As an example of how difficult it is to figure out overseas laws, it has been pointed out that one of the examples in last month’s newsletter was incomplete. It is illegal to eat, drink or smoke during the fasting hours of Ramadan in UAE in public (that is, you can still do so in private).
Religious sensitivities and rules could be (and now is) the subject of it’s own article. My own experiences have taught me that even if you are well prepared, you also need to be flexible as you will encounter sensitivities you did not anticipate. The attendants at the Wailing Wall in Jerusalem have bags that they hand out to tourists who are dressed inappropriately, these contain a poncho of sorts to cover up. I was asked to put the scarf I was carrying as a head covering around my neck when I entered the gardens surrounding the Holy Temple. My shirt had sleaves and did not show any cleavage, but they still wanted my shoulders and clavicle covered with the scarf. Others in my touring party were taken to a private room to be given scarfs, including a male traveller whose shorts didn’t reach his knees (they were two inches short shy, he was very tall). The attendants spoke broken English and were not interested in allowing anybody to accompany the two women to the private room, even though we were travelling with a man and a woman who spoke Arabic and might have helped. (The attendants probably spoke Hebrew as a first language, but would have spoken more fluent Arabic than English). This might have been an intimidating experience for a traveller who didn’t realise things like this were going to happen.

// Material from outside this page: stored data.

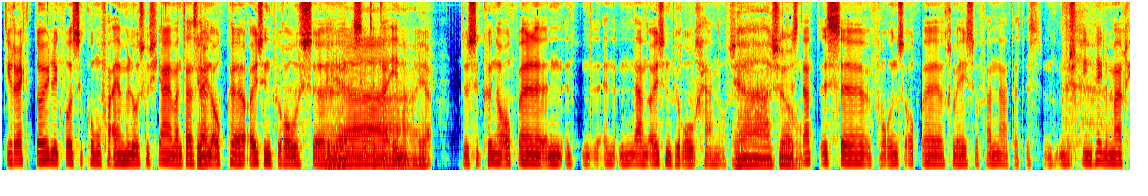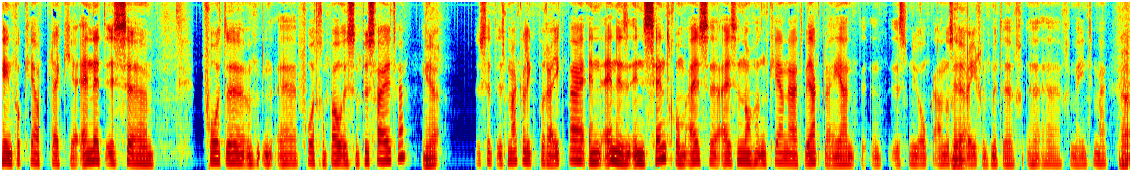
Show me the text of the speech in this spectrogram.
direct duidelijk wordt, ze komen van Almelo Sociaal. Want daar zijn Ja. ook uh, uitzendbureaus eh, ja, zitten daarin. Ja. Dus ze kunnen ook wel een, een, een- naar een uitzendbureau gaan of zo. ja, zo. Dus dat is eh, voor ons ook wel geweest zo van, nou, dat is misschien helemaal geen verkeerd plekje. En het is, eh, voor, de, eh, voor het gebouw is een bushalte. Ja. Dus het is makkelijk bereikbaar. En, en in het centrum, als ze, als ze nog een keer naar het werk blijven, ja, het is nu ook anders Ja. geregeld met de gemeente, maar Ja.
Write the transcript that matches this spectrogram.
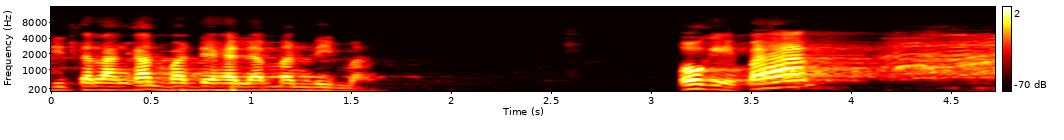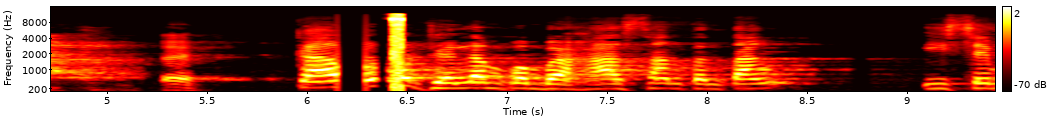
Diterangkan pada halaman 5. Oke, paham? Eh, kalau dalam pembahasan tentang isim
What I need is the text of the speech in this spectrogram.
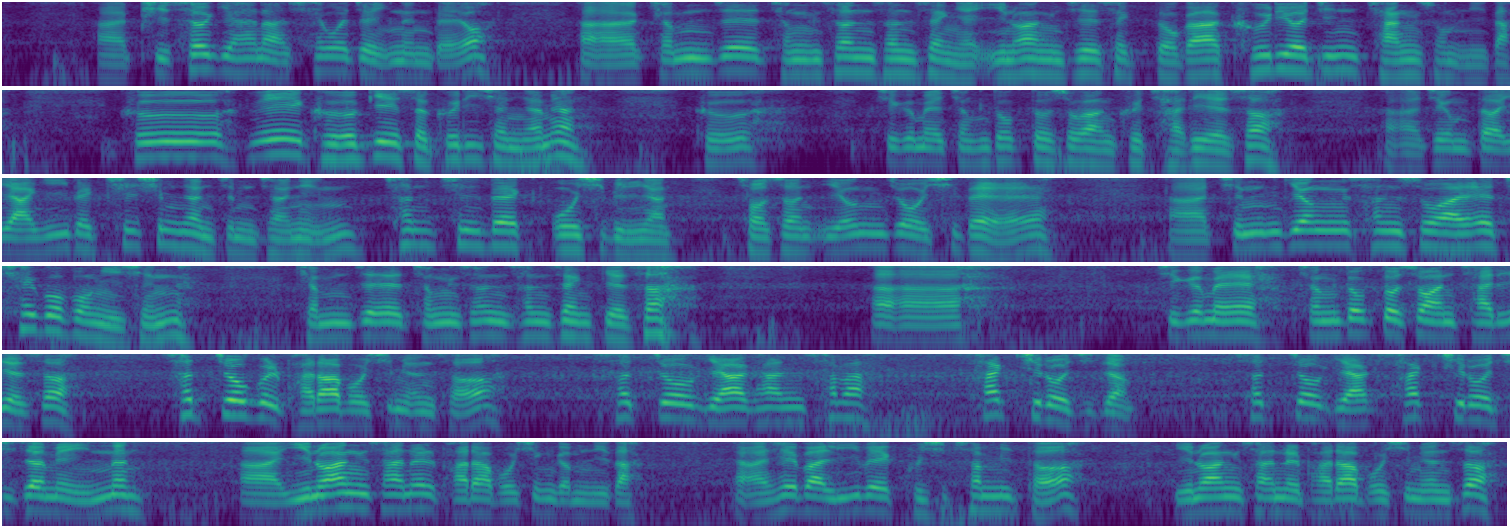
아, 비석이 하나 세워져 있는데요. 아, 겸재 정선 선생의 인왕제 색도가 그려진 장소입니다. 그 왜 거기에서 그리셨냐면 그 지금의 정독도서관 그 자리에서 아, 지금부터 약 270년쯤 전인 1751년 조선 영조 시대에 아, 진경 산수화의 최고봉이신 겸재 정선 선생께서 아, 지금의 정독도서관 자리에서 서쪽을 바라보시면서 서쪽 약 한 4km 지점, 서쪽 약 4km 지점에 있는 아, 인왕산을 바라보신 겁니다. 아, 해발 293m 인왕산을 바라보시면서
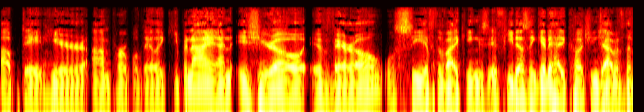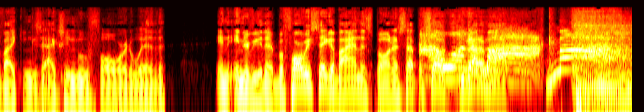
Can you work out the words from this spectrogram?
update here on Purple Daily. Keep an eye on Ejiro Evero. We'll see if the Vikings, if he doesn't get a head coaching job, if the Vikings actually move forward with an interview there. Before we say goodbye on this bonus episode, we got a mock.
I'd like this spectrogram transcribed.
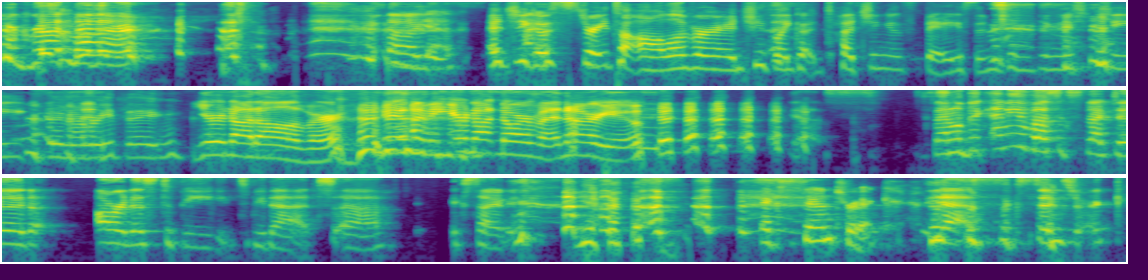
your grandmother. so yes, And she goes straight to Oliver and she's like touching his face and pinching his cheeks and everything. You're not Oliver. I mean, you're not Norman, are you? yes. 'Cause I don't think any of us expected artist to be to be that uh, exciting. Yes. Eccentric. yes, eccentric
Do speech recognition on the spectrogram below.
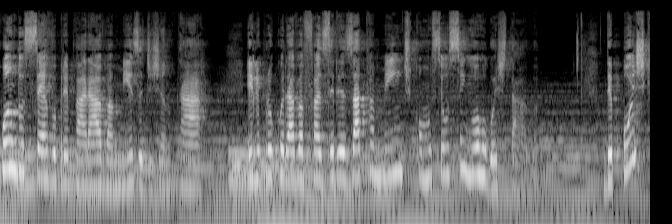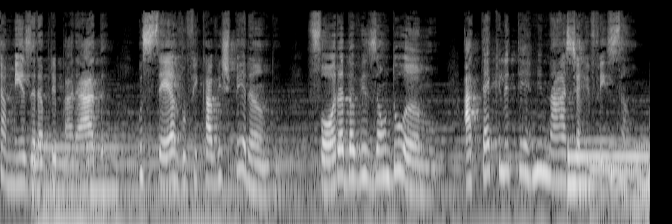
Quando o servo preparava a mesa de jantar, ele procurava fazer exatamente como seu senhor gostava. Depois que a mesa era preparada, o servo ficava esperando, fora da visão do amo, até que ele terminasse a refeição.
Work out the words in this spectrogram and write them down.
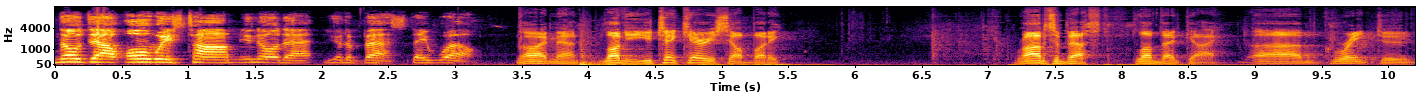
No doubt. Always, Tom. You know that. You're the best. Stay well. All right, man. Love you. You take care of yourself, buddy. Rob's the best. Love that guy. Um, great dude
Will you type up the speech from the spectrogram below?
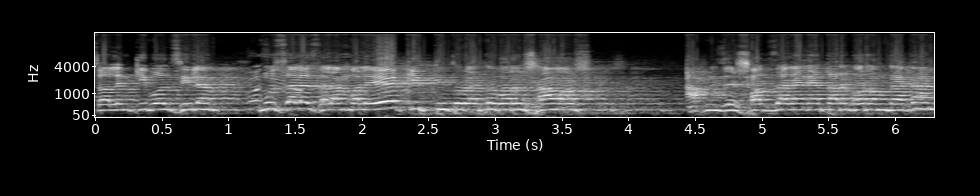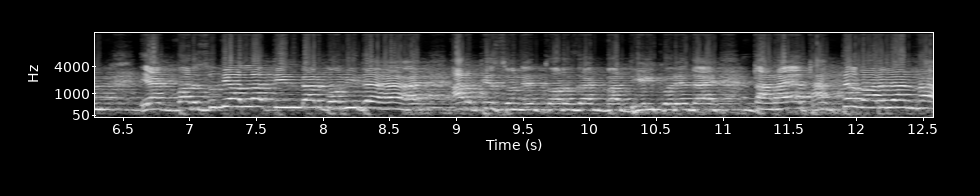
চলেন কি বলছিলাম? মুসা আলাইহিস সালাম বলে, এ কীর্তি, তোর এত বড় সাহস। আপনি যে সব জায়গায় নেতার গরম দেখান, একবার যদি আল্লাহ তিনবার বমি দেয়, আর পেছনের দরজা একবার ঢিল করে দেয়, দাঁড়ায় থাকতে পারবেন না।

Again, it is difficult to give any advise on which website to view or which book to purchase to obtain sufficient information about all these potential issues for all countries you might travel to. The Smart Traveller website that the government has set up provides some information but not all information. You should research widely before you leave for your holiday.